The hope is that this faster Internet connectivity will in turn create a localized proving ground for next generation innovation and technology applications. The resultant platform, which has been named COSMOS, will be based in Harlem, and its creation is being led by academic institutions in the New York area, the principals being Rutgers University, Columbia University and New York University.

“New York City will shape the future of wireless technologies and prioritize the needs for all New Yorkers to have choices in affordable, high-speed internet connections,” Chief Technology Officer Miguel Gamiño Jr. said in a press release. “COSMOS is an incredible opportunity for government, academia, and industry researchers to further the mission to make tech work for people, and for New York City to be a tech model for other cities.”

Other partners on this work include the City of New York, City College of New York and Silicon Harlem, with additional backing coming from dozens of industry partners. The city government, meanwhile, will guide the research agenda, representing public interest and working to ensure the progress being made serves the needs of its communities.

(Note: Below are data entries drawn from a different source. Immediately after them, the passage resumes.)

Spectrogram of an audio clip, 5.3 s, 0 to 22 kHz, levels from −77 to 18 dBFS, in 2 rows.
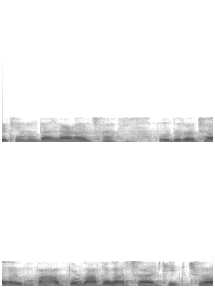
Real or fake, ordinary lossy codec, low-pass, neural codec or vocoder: fake; AAC, 16 kbps; 7.2 kHz; autoencoder, 22.05 kHz, a latent of 192 numbers a frame, VITS, trained on one speaker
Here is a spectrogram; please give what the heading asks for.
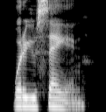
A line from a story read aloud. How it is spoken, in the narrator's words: Arcadius growled slowly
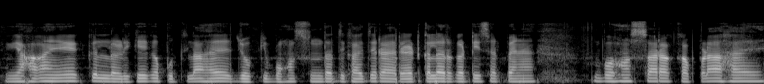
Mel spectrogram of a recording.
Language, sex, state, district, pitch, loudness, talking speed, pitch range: Hindi, male, Uttarakhand, Uttarkashi, 140 Hz, -23 LUFS, 190 wpm, 135-145 Hz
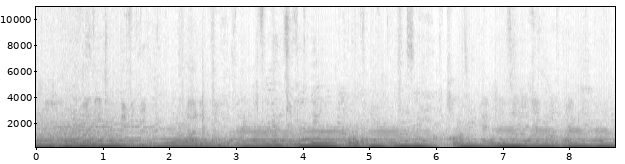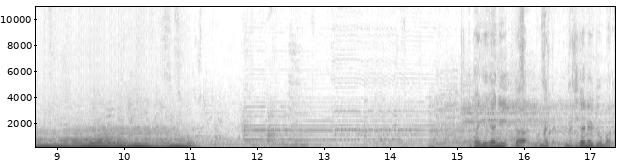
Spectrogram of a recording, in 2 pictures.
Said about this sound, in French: Ceci annonce la fin de la danse. Quand vous entendez les grandes trompes, les grandes trompes sont toujours au début et à la fin des danses.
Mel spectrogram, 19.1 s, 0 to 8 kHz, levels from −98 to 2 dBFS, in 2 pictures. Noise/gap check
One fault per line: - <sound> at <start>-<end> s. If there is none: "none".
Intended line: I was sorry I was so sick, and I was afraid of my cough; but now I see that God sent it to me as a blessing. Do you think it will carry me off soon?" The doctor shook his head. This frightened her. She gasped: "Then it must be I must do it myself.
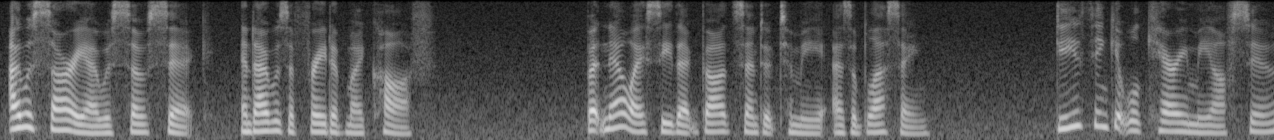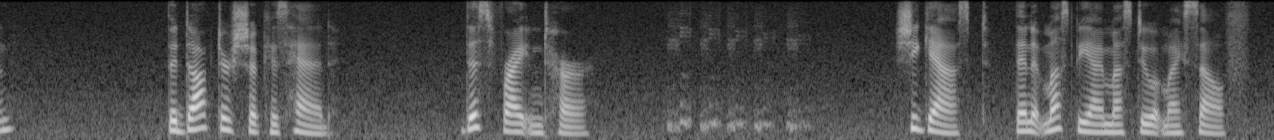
- laugh at 14.6-15.7 s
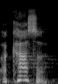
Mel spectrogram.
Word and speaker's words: Akasa: indian airline um uh akasa i think they're called it casa is how you say it in casa air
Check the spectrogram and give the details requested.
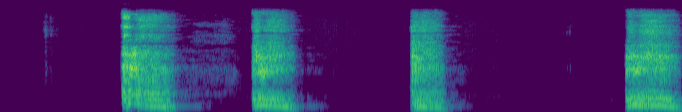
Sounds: Throat clearing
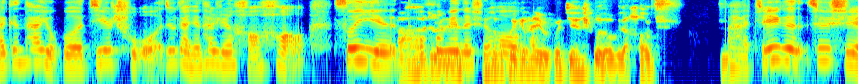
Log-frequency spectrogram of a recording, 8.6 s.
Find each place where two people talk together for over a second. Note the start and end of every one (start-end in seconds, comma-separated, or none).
3.9-5.3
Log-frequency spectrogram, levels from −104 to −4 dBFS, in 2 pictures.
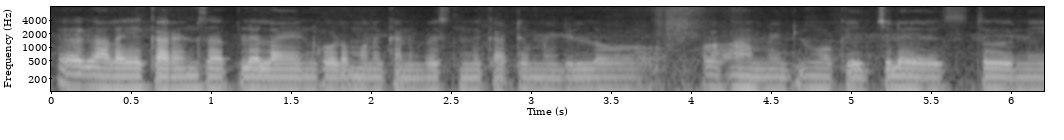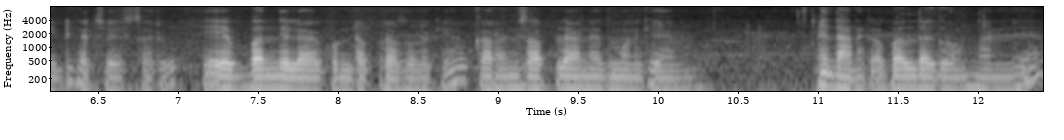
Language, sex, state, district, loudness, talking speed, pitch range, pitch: Telugu, male, Andhra Pradesh, Visakhapatnam, -36 LUFS, 45 wpm, 110-115 Hz, 110 Hz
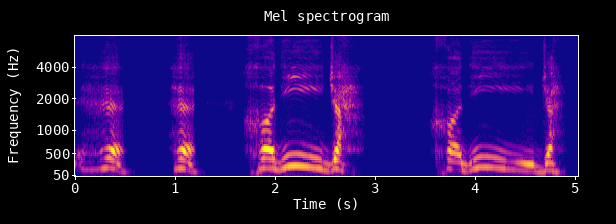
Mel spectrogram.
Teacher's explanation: Kha has fatha, so we say Kha, followed by Dal with kasra D, then Ya, Khadi, then Jim, Ja, and then Ta marbuta, and we pause here, so we say it's pronounced as H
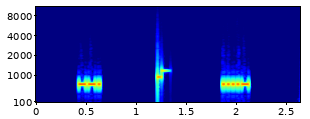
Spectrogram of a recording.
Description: Morse code, heard as a keyed tone, about 50 wpm, 690 Hz. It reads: G 4
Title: Single Letter-Number Alt - Rapid-Fire 50wpm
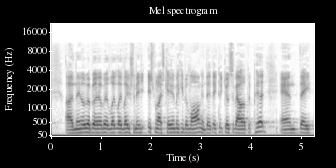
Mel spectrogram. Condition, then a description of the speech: Stuttering. I think I stutter worse when I try to stand still.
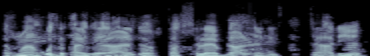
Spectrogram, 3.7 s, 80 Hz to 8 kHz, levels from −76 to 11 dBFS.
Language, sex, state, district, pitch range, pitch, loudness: Hindi, male, Uttar Pradesh, Jalaun, 95-105 Hz, 100 Hz, -16 LUFS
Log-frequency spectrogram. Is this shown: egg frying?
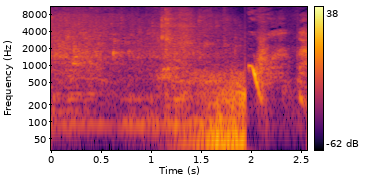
no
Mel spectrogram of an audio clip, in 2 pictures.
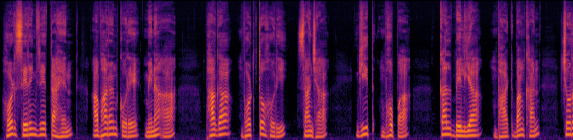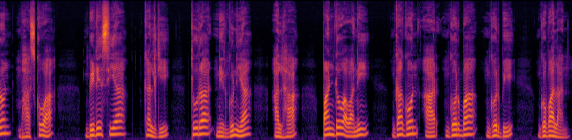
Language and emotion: Santali, neutral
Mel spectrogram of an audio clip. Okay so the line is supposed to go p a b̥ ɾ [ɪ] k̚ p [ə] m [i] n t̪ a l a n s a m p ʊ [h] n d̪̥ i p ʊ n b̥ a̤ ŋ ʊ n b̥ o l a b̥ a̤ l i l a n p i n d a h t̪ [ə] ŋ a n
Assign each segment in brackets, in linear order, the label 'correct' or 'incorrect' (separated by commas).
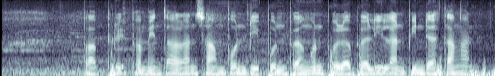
correct, correct, correct, incorrect, incorrect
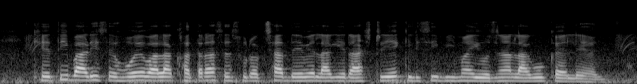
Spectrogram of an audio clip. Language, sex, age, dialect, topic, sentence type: Magahi, male, 25-30, Western, agriculture, statement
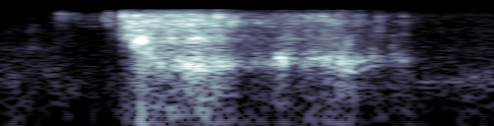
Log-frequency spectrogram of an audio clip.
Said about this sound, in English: As I set a glass of water aside for my father, I like to say, Ashe, Father. I like to pour a glass of water for my mother's spirit, and I say, Ashe.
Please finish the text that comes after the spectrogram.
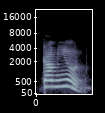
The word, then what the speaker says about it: camión: aquí hay un diptongo Entonces sería c mion es una palabra que tiene este golpe de voz esta sílaba tónica en la última de las sílabas es una palabra aguda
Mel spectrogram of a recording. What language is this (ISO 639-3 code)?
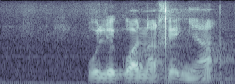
tsn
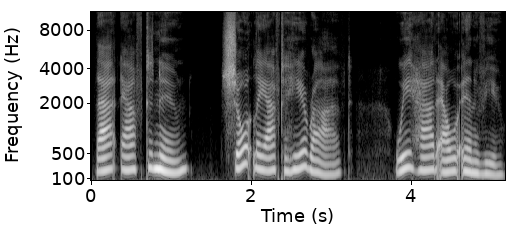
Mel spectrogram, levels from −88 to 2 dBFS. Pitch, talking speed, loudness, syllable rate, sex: 205 Hz, 115 wpm, -17 LUFS, 4.3 syllables/s, female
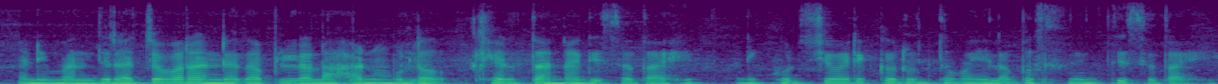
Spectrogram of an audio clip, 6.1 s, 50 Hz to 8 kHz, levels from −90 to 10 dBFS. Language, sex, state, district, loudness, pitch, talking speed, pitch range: Marathi, female, Maharashtra, Solapur, -26 LUFS, 170 Hz, 155 wpm, 160-180 Hz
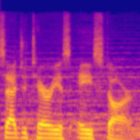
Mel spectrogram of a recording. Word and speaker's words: Sagittarius A*: ious and Powerful object known as Sagittarius A asterisk pronounced Sagittarius AAR it's a super massive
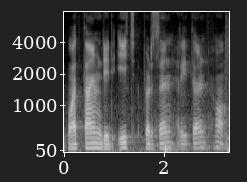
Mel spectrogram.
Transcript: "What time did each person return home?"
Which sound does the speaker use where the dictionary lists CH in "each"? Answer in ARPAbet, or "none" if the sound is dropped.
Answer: CH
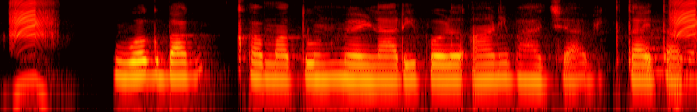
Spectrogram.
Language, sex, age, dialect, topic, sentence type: Marathi, female, 18-24, Standard Marathi, agriculture, statement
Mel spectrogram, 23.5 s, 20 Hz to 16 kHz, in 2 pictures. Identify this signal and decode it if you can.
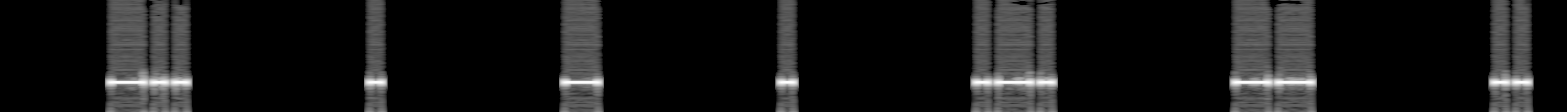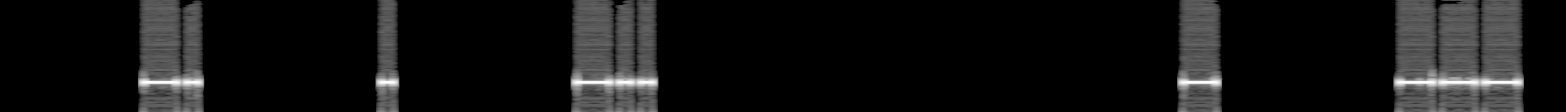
Morse code, heard as a keyed tone, about 15 wpm, spaced as for 5 wpm, 1000 Hz. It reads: DETERMINED TO
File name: qotdfiles / 5wpm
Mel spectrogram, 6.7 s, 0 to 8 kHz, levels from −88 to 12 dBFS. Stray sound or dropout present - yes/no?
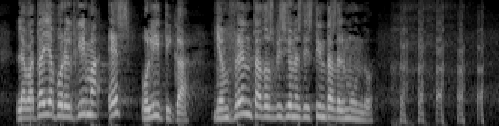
yes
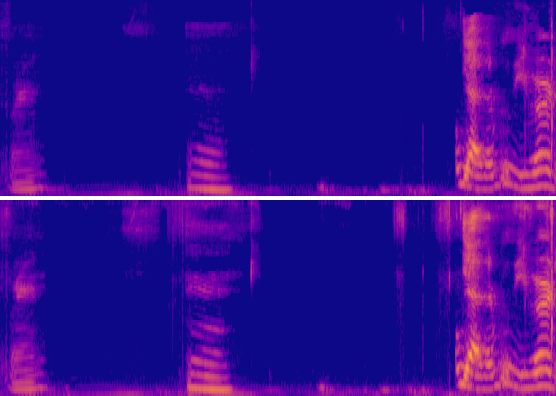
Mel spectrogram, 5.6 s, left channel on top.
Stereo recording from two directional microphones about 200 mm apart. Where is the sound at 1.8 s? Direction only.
35° right (ahead or behind).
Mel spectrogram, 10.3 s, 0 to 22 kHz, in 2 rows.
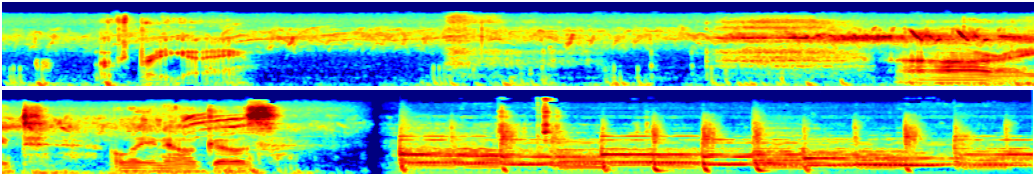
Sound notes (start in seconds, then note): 2.2 chuckles; 7.1 bright upbeat music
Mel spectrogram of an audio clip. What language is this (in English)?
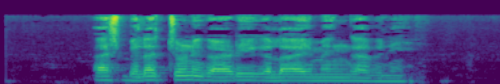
Shina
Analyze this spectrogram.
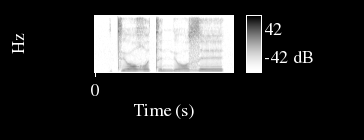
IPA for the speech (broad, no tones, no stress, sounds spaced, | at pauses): tʲ ɔː ʁʷ e t e nʲ ɔː z e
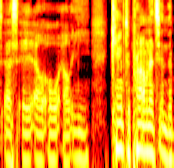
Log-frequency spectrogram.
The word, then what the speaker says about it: Salole: I might be saying his name wrong. It's Salole.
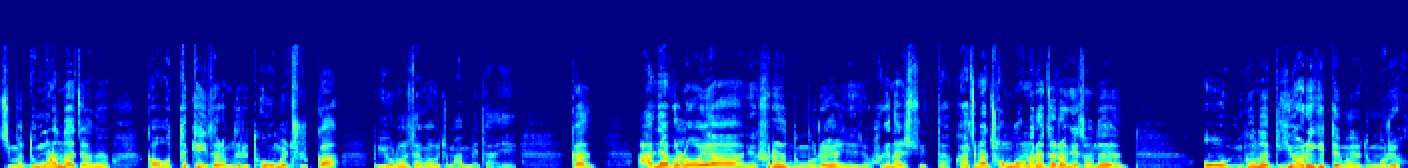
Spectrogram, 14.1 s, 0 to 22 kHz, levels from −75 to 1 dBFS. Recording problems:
thin; somewhat; fading below 300 Hz

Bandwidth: 16 kHz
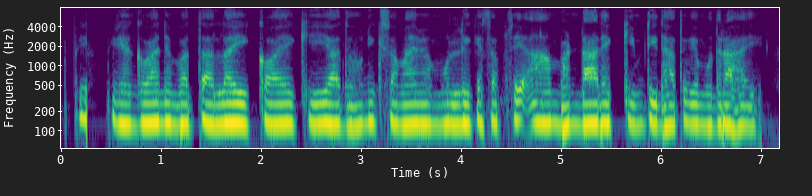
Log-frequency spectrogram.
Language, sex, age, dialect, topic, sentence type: Magahi, male, 25-30, Western, banking, statement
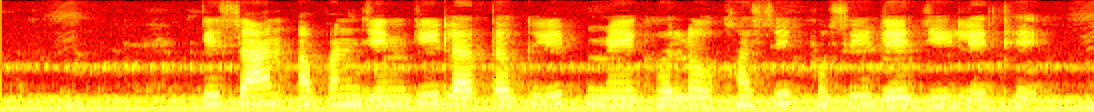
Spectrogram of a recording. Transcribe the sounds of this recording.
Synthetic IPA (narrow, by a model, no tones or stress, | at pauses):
kɪsaːnəpənd͡ʒɪ̃nɡilaːt̪əkliːfmẽɡʱɐlokʰɐsikʰʊsiled͡ʒileːt̪ʰeː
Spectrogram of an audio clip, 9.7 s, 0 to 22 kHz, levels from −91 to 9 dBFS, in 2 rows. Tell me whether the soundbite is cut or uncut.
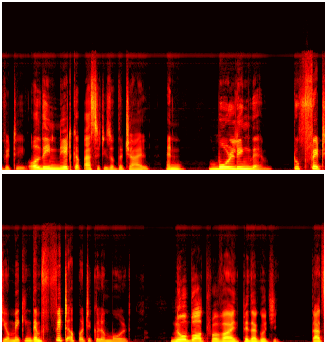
cut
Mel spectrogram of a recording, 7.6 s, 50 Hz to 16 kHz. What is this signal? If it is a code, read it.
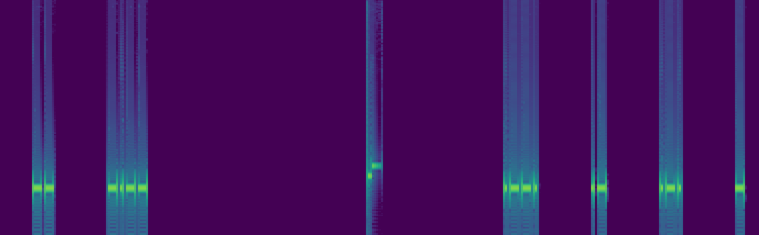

This funding comes from the U.S. National Science Foundation (NSF) and an industry consortium, both of which are working together to invest $100 million during the next seven years in a set of wireless networks that will enable researchers in the United States to test new ways to boost Internet speeds, according to the release announcing the work.

The hope, simply put, is that faster speeds can support new technology applications in a number of fields, including robotics, virtual reality and traffic safety, among others. New York City and Salt Lake City are the first to receive NSF’s Platforms for Advanced Wireless Research (PAWR) funds.